Here are 5 HIIT timers you can try out:
Runtastic. Don’t let the name fool you, this free app is for more than just running. You can customize for many different interval workouts, depending on what exercise you go with. And the interface looks slick.
Seconds. It’s free and customizable to any form of HIIT. It can also integrate with your music, which is pretty sweet.
Seven. If you’re new to HIIT, Seven would be a good app for you. It’s free, plus it has illustrations for exercises. You also get to customize your own virtual personal trainer, which may be the future of fitness. The bots are coming…
Sworkit.First off, it’s a clever name (taken from “Simply Work It.”) Second, it’s free. Third, it can display your workout, goals, and calories burned. I like it.
J&J Official Seven Minute Workout. This free app from Johnson & Johnson is actually really awesome. It has premade workouts you can choose form based on your fitness level, or tweak them to make it your own.
Also, we need to talk about interval timers. Most of the apps referenced are completely customizable.
For example, you can change the intense interval from 120 seconds to 90 seconds.
This is critical because it’s up to you to decide how long you can do intense vs. rest.
Generally, folks recommend one minute of intensity and then two for rest when doing HIIT.
However, this all depends on the individual, and exercises performed.
For example, burpees are tougher to do than jumping over a rope:
So feel free to make changes like 30 seconds of intensity and three minutes of rest. Make it your own.
Whatever way you chose to do HIIT, is fine, as long as you actually do it. The benefits of HIIT kick in when going HARD for you.
In other words, you don’t have to be an Olympic athlete to get the benefits of HIIT.
A light jog totally works. Just don’t do it in a mascot costume.
As we discussed, if you’re consistent, you’ll improve.
So don’t stress about where you have to start.

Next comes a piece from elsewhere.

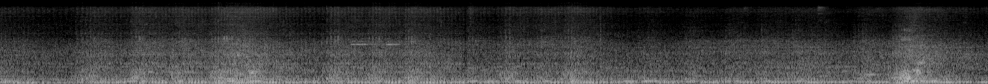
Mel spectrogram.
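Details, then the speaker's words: 70cc motorcycle after clutch bearing replacement, idling with clutch pressed: smooth idle with no rattle or grinding; the earlier noise when pressing the clutch was the clutch bearing, now fixed. "अल्हम्दुलिल्लाह आवाज जो है वह बिल्कुल ठीक हो चुकी है। क्लच बैरिंग का ही प्रॉब्लम था।"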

For now, download an app and get going. Ours will help you train with HIIT too:
I hate multiple choice. Pick a HIIT workout for me!
Let’s power walk as our form of HIIT.
This is an example of a beginner HIIT workout we might prescribe for our Coaching Clients who are starting to train for their first 5K.
Let’s do seven intervals, two minutes each:
Warm-up. For three minutes, walk at an easy pace.
Intervals.For the first 60 seconds, power walk, like you’re trying to beat someone to the front of the line at Starbucks.
For the next 60 seconds, just walk.
Repeat six more times.
Cool down.You can do some more light walking, or a little bit of stretching here would be great.
Total time: 20 minutes.
I want to stress, that you can do just about any exercise in exchange for this routine. Just minus “power walk” and add “push-ups and bodyweight squats”
It’ll still be a great HIIT workout.
“But Steve, that’s still multiple choice!”
Right, right… sorry. Stick to power walking! Done!
How to Start Interval Training now
Do our power walking routine above. It’s a great place to start.